For a moment after the 2018 midterm elections, it seemed that 1.6 million Floridians (or roughly 25% of the nation’s disenfranchised formerly incarcerated population) would get back their right to vote via Amendment 4, also known as the Voting Rights Restoration for Felons Initiative. Upon being convicted of a felony, residents in Florida are barred from voting, but Amendment 4, which was approved in the 2018 vote, was set to do away with this practice of disenfranchisement.
Instead, in June 2019, Florida Gov. Ron DeSantis (R) signed legislation proposed by the state’s Republican Party that would institute an effective poll tax. The bill made it so that people with past felony convictions couldn't vote until they paid off any financial penalties associated with their conviction, like court costs and other fines. Of course, many returning citizens don't have the spare cash on hand to pay fees — even small ones — and the financial burden in that case is enough to once again deny them their vote.
That June, the Brennan Center, the American Civil Liberties Union (ACLU), and the NAACP Legal Defense Fund sued the state on behalf of formerly incarcerated Florida citizens. And this week, in what activists and legal scholars are heralding as a win for voting rights and criminal justice, a federal appeals court ruled that all Floridians — no matter what fees or fines they may owe to the state — are guaranteed the right to vote.
"Nearly everybody that has a conviction in Florida state has hundreds of dollars in outstanding financial obligation."
The three-judge panel of the 11th Circuit Court of Appeals agreed with Amendment 4 proponents, backing the more than 65% of Floridians who voted in 2018 for re-enfranchisement. “Despite the state’s best efforts to dismantle Amendment 4 ... today’s ruling affirms what Floridians intended when they passed Amendment 4 — to restore to returning citizens their right to vote,” said Daniel Tilley, legal director of the ACLU of Florida, in a press release Wednesday regarding the ruling.
Unfortunately, though, Amendment 4 being upheld won't automatically make voting easier for returning citizens. "You have to think that the state knows that putting the onus on the individual voter, people are going to be dissuaded from voting given the confusion," Julie Ebenstein, a senior staff attorney with the Voting Rights Project at the ACLU, tells Mic. Florida kept no centralized database of court fees and fines owed, nor did the state offer guidance on how residents could access that information. That meant that formerly incarcerated individuals didn't know how much money they owed to the state, or if they owed any at all; it was also unclear where fines could be paid off.
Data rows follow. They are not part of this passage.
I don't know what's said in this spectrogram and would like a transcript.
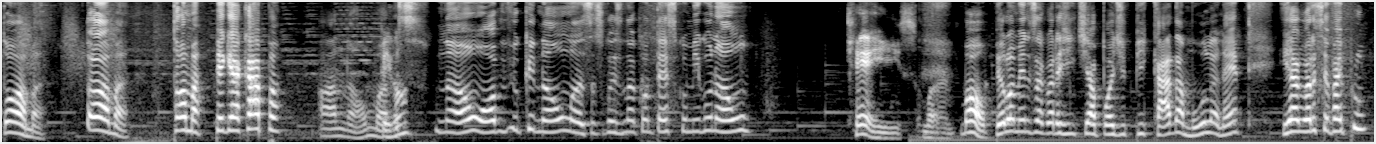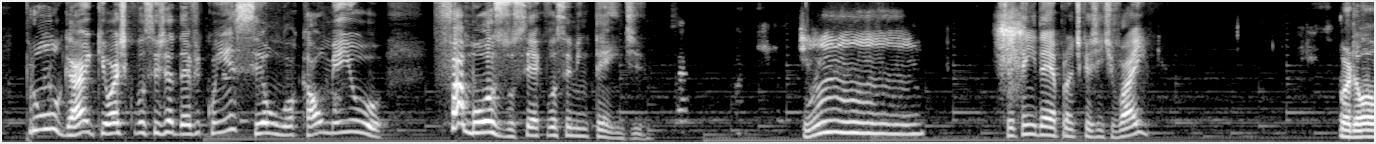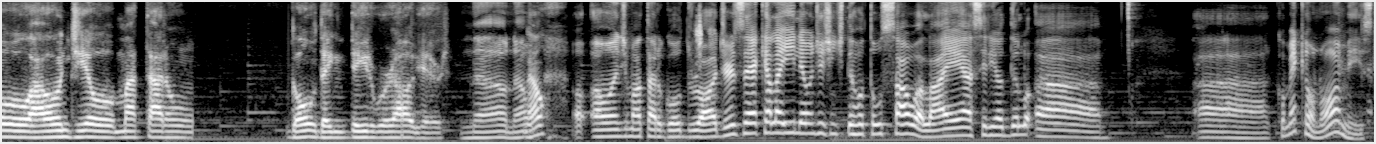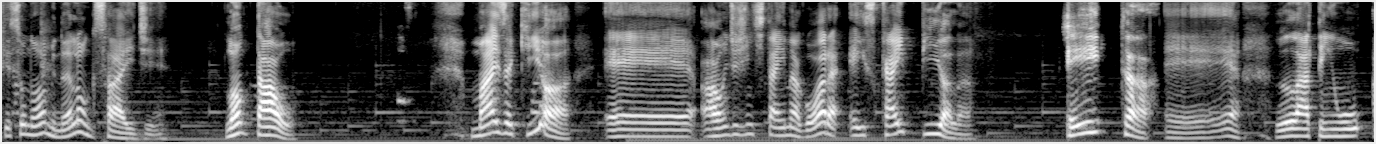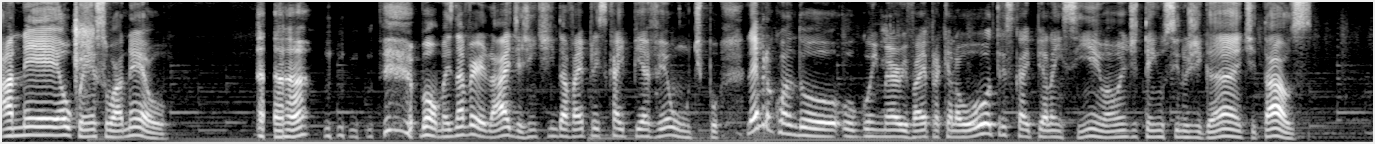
Toma. Toma! Toma! Peguei a capa! Ah, não, mano. Pegou? Não, óbvio que não, Essas coisas não acontecem comigo, não. Que isso, mano. Bom, pelo menos agora a gente já pode picar da mula, né? E agora você vai pro, pro um lugar que eu acho que você já deve conhecer. Um local meio famoso, se é que você me entende. Hum. Você tem ideia pra onde que a gente vai? Por aonde eu mataram Golden Day Rogers. Não, não. Não? Onde mataram o Gold Rogers é aquela ilha onde a gente derrotou o Sawa. Lá é a seria a, a como é que é o nome? Esqueci o nome, não é Longside. Longtal. Mas aqui, ó, é aonde a gente tá indo agora é Skypiala. Eita! É, lá tem o anel, conhece o anel? Aham. Bom, mas na verdade a gente ainda vai pra Skypiea V1. Tipo, lembra quando o Going Mary vai para aquela outra Skypiea lá em cima, onde tem o um sino gigante e tal?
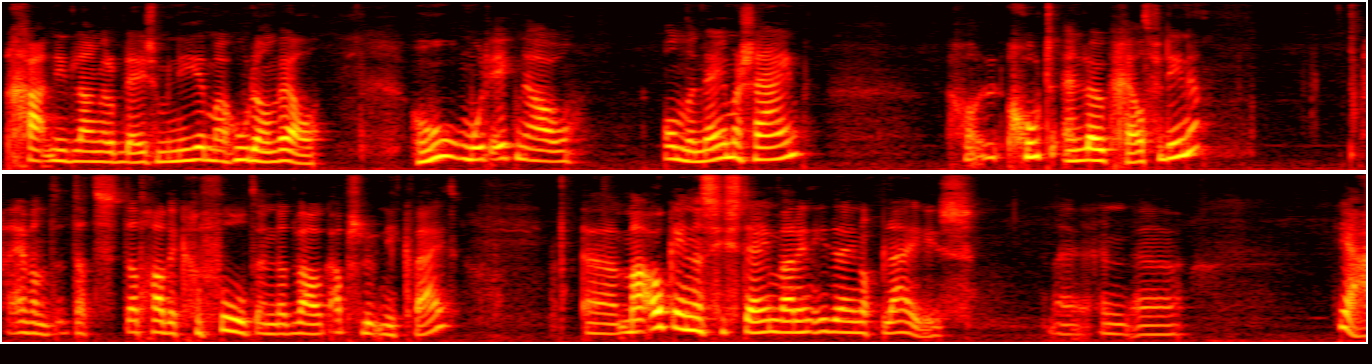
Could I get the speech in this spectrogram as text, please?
gaat niet langer op deze manier, maar hoe dan wel? Hoe moet ik nou ondernemer zijn? Gewoon goed en leuk geld verdienen. want dat, dat had ik gevoeld en dat wou ik absoluut niet kwijt. Uh, maar ook in een systeem waarin iedereen nog blij is. Uh, en uh, ja,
The disarray was made worse by the fact that if someone was convicted in various counties or under different names (use of a middle name versus a middle initial, for instance), there wasn't any way to cross-check for these discrepancies.
And, of course, the justice system has a certain inherent motivation in keeping financial penalties in place. Ebenstein says that Florida courts are funded by the fees and fines by the users of the court system, so withholding the vote for cash literally pays off for the state. "Nearly everybody that has a conviction in Florida state has hundreds of dollars in outstanding financial obligation," she tells Mic, via the variety of costs a user of the court accrues — in everything from applying for a public defender ($50) to being on probation, which mandates a monthly fee at least $50 be paid to the Department of Corrections.
Advocates argue that people who spent time in jail already paid their debt to society through time served, and that the attempt to impose financial barriers to voting only makes re-entry to society more difficult; people with criminal records also face hurdles obtaining jobs and affording housing or higher education. As Tranassa White, a formerly incarcerated individual, wrote in a blog post for the ACLU: “I have two minimum wage jobs, an education that I can’t afford, and every day I make the difficult decision to either buy groceries or pay money towards getting my driver’s license.” In Florida, residents can register to vote with either a driver's license or Florida identification card.
Florida, like most other states in the country, used to permanently disenfranchise residents with past felony records and convictions, a practice the Brennan Center says “can be traced back to early colonial law in North America” and only really made waves after the end of the Civil War and passage of the 15th Amendment, which gave Black men the right to vote.
It's not all good news, though. Even if the franchise has been legally restored for returning citizens, "the state has really failed to give voters adequate guidance on who's eligible to register to vote and how they should go about doing so," Ebenstein says. During the six months between when Amendment 4 went into effect and when DeSantis signed the fee-imposing legislation, formerly incarcerated people may have registered to vote, but it's unclear whether that registration will be validated in time for the primary election. Ebenstein says that many Floridians "feel like they're in limbo" trying to figure out the intricacies of the newly upheld ruling.
Wednesday's ruling also came one day after the deadline to register to vote in the Florida Democratic and Republican primary elections, which means the Floridians in question have been robbed of their first major voting opportunity. Florida's primary will take place on March 17, 2020.